● **PROBLEM DETAILS**
The response must be made up of the lines in the entries below that contain "this".

● **TASK DATA**
————————

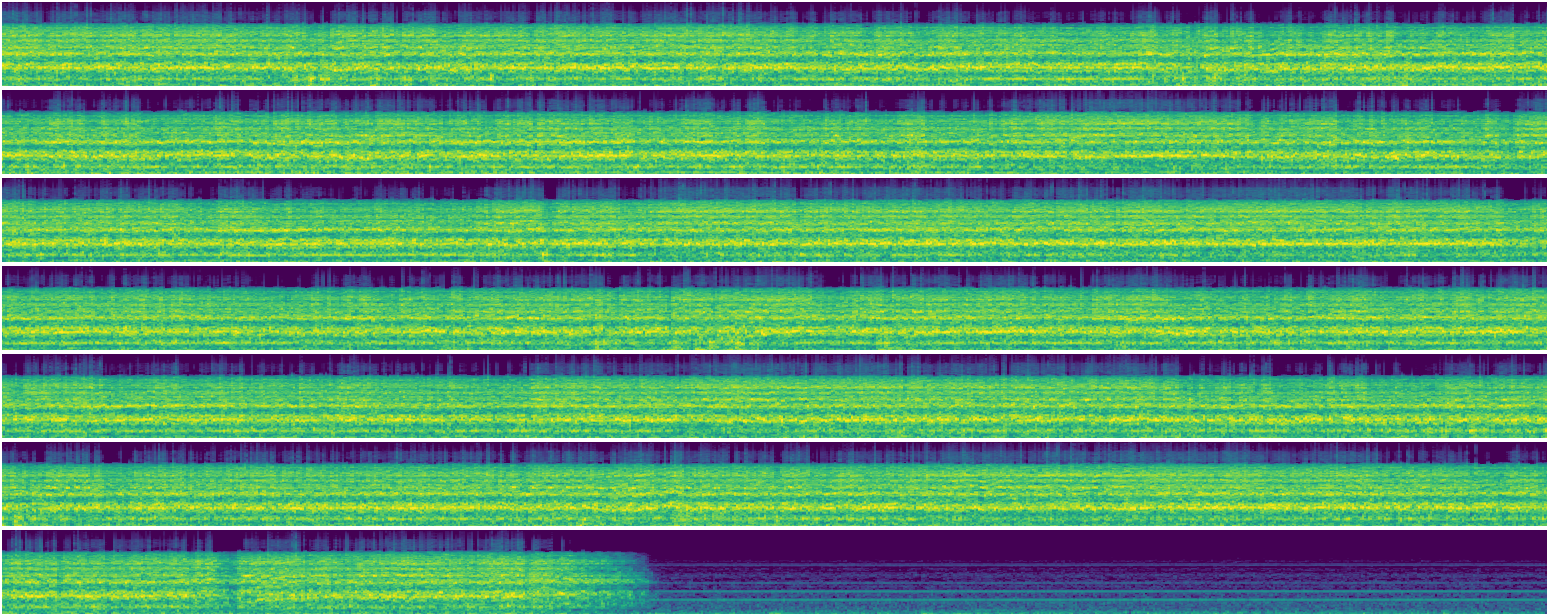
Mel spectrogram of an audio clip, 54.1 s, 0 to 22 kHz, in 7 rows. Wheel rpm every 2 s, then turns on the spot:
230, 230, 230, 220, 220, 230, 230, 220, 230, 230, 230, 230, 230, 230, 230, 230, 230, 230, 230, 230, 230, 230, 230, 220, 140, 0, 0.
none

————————

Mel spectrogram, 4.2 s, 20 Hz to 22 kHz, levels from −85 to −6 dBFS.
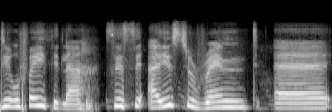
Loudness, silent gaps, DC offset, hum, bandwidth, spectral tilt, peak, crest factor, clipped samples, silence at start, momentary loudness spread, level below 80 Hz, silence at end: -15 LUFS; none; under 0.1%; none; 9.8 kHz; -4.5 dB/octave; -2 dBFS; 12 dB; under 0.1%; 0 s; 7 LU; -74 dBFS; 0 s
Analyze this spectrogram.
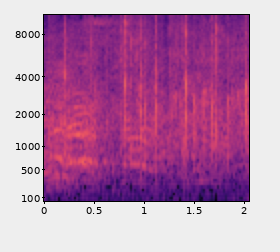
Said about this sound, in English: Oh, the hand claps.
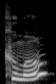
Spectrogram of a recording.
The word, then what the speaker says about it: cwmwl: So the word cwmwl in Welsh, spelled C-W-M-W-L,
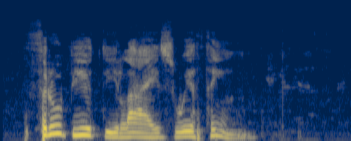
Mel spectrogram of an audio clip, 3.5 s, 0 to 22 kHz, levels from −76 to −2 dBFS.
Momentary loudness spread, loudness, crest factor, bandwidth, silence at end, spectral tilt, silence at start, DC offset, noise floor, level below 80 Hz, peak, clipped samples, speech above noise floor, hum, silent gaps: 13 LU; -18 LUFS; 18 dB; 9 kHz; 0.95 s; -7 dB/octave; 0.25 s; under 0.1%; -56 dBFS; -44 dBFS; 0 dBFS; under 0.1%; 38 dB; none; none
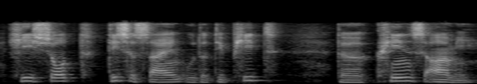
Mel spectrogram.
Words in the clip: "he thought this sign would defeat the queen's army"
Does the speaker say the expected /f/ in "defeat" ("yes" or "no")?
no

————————

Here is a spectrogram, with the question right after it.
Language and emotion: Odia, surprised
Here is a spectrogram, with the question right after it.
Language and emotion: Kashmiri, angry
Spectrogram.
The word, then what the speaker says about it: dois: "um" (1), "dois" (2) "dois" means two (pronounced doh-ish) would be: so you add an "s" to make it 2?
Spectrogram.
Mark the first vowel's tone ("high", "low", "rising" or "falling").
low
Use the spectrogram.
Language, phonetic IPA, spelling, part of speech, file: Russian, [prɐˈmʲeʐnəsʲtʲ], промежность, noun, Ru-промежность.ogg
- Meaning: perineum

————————

● **EXERCISE SOLUTION**
Analyze this spectrogram.
Said about this sound, in English: Oh, the hand claps.
Words in the clip: "he thought this sign would defeat the queen's army"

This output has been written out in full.